The fortunes of the restaurant industry and the economy as a whole have improved since the dog days of 2009, but it's been a roller coaster ride to get there, attendees learned at this week's Restaurant Leadership Conference.
"It seems as though just as we get some good [economic] news something shakes us again, whether natural disasters [or] gas prices," said Todd S. Jones, managing director at GE Capital, Franchise Finance. "Up and down and up and down."
At his annual GE State of the Industry address at the RLC, Jones said industry sales are currently growing, but uncertainty continues. In other words, the roller coaster ride isn't over yet. But the good news outweighs the bad:
The good news:
- "We are in the midst of an energy revolution," explained Jones. "Think about where we were with technology in the early '90s, that's where we are now with energy. Wind, solar, hydropower, shale. That's an opportunity to create jobs and a catalyst for growth."
- The United States is better off than other major economies. The domestic economy grew at 2 to 3 percent over the past year, while Europe and Japan grew by only 1 percent.
- Inflation is staying under control.
- Home prices are rising. And the housing industry as a whole is seeing a rebound. As a result of that personal wealth has increased. As Jones explained, after the downturn, personal wealth dropped by $15 trillion nationally. Consumers have recovered $13.6 trillion. "When we feel better about our fundamental asset, we feel better about spending," said Jones.

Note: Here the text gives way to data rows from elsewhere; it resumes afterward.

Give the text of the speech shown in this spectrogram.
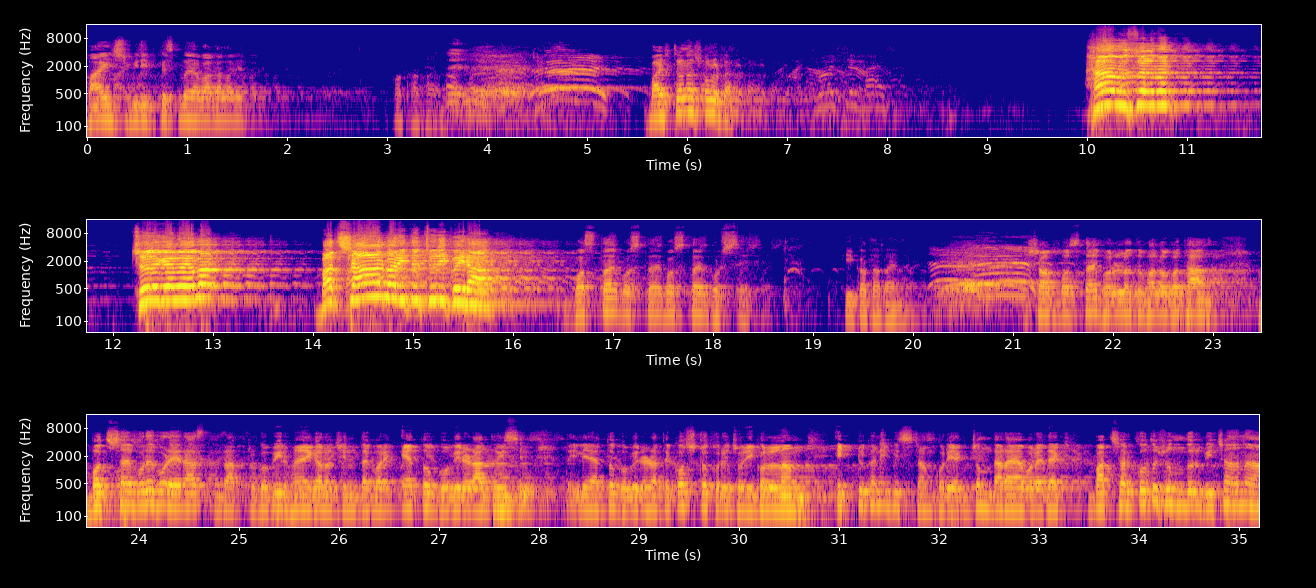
বাইশ বিরিপ কেস লয়া ভাগা লাগে। বাইশটা না ষোলোটা? হ্যাঁ মুসলমান। চলে গেল এবার। বাদশার বাড়িতে চুরি কইরা বস্তায় বস্তায় বস্তায় ভরছে। কি কথা তাই না? সব বস্তায় ভরলো তো ভালো কথা। বৎসায় ভরে ভরে রাত্র গভীর হয়ে গেল চিন্তা করে এত গভীর রাত হইছে। তাইলে এত গভীর রাতে কষ্ট করে চুরি করলাম। একটুখানি বিশ্রাম করে একজন দাঁড়ায় বলে দেখ বাচ্চার কত সুন্দর বিছানা।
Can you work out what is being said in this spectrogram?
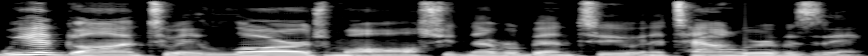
We had gone to a large mall she'd never been to in a town we were visiting.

- Consumer spending isn't bad. Compared with 2006, pre-recession consumer spending is at a higher rate of GDP: 70.2 percent compared to 70.7 percent.
- Financing is strong. In 2012 $465 billion in capital flowed into the restaurant sector. Through the first quarter of 2013, the tally is already $211 billion.

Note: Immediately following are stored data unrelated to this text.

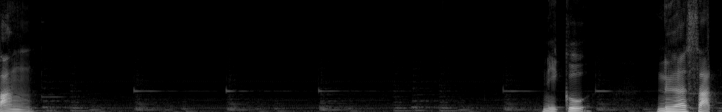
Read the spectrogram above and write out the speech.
ปัง นิกุ เนื้อสัตว์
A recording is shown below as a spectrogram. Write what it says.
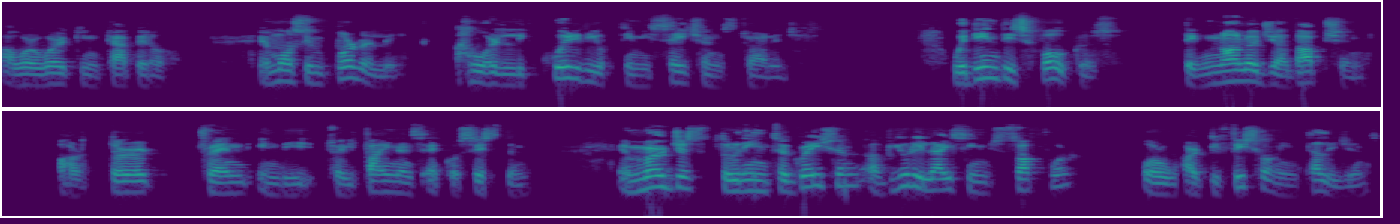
our working capital, and most importantly, our liquidity optimization strategies. Within this focus, technology adoption, our third trend in the trade finance ecosystem, emerges through the integration of utilizing software or artificial intelligence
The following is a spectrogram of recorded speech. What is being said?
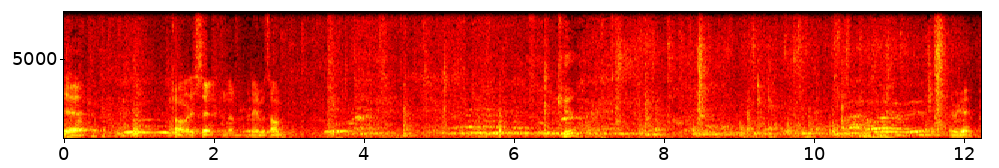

- There are fewer defaults. Default rates are normalizing from 2009 and 2010 in the darkest days of the recession. Currently, there is only about a 1.5 to 2 percent default rate. "A good balance of risk and growth," said Jones.
- Mergers and acquisitions are strong. The overall dollar amount of all restaurant mergers and acquisitions dropped last year, but the number of transactions increased. Fewer big-dollar deals were done, but there were a lot more smaller deals.

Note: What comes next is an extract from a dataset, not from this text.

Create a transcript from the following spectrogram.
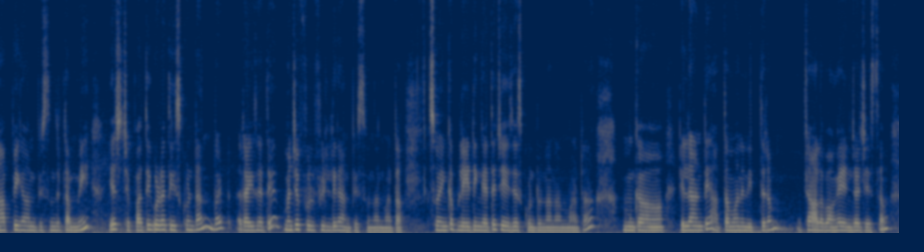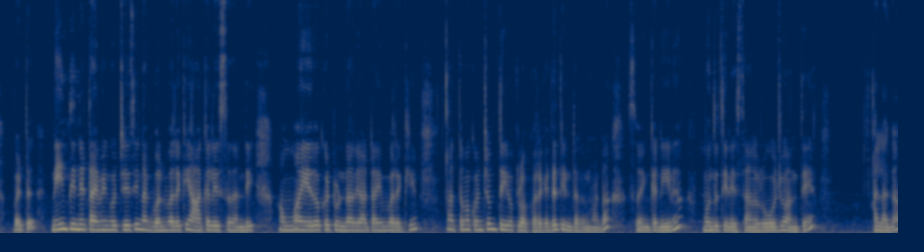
హ్యాపీగా అనిపిస్తుంది టమ్మీ. ఎస్ చపాతీ కూడా తీసుకుంటాను బట్ రైస్ అయితే మంచిగా ఫుల్ఫిల్డ్గా అనిపిస్తుంది అనమాట సో ఇంకా ప్లేటింగ్ అయితే చేసేసుకుంటున్నాను అనమాట ఇంకా ఎలా అంటే అత్తమ్మ నేను ఇద్దరం చాలా బాగా ఎంజాయ్ చేస్తాం. బట్ నేను తినే టైమింగ్ వచ్చేసి నాకు వన్ వరకు ఆకలిస్తుందండి. అమ్మ ఏదో ఒకటి ఉండాలి ఆ టైం వరకు. అత్తమ్మ కొంచెం త్రీ ఓ క్లాక్ వరకు అయితే తింటారనమాట సో ఇంకా నేను ముందు తినేస్తాను రోజు అంతే. అలాగా?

The bad news:
- Washington. The greatest uncertainty in the economy all resonates from the nation's capital, said Jones. From the sequestration and the uncertainty over its ultimate impact, to the Affordable Care Act and its uncertain impact on the industry: everyone is on edge.
- Technology. The industry isn't adopting it fast enough. Jones is concerned that the industry is letting opportunity pass it by. He pointed to the fact that restaurants spend 80 percent of their marketing dollars on TV and only 3 percent on digital marketing. At the same time, he stressed, a revolution is happening not just online—with more people turning to digital outlets for messages from brands—but on TV, with more people watching online and on DVRs, where they fast forward right through commercials.
- Commodity prices. A great swath of the Corn Belt is still suffering under drought conditions. The ramifications of that ripple throughout the commodity markets. Prices are going up and they are going to continue to go up.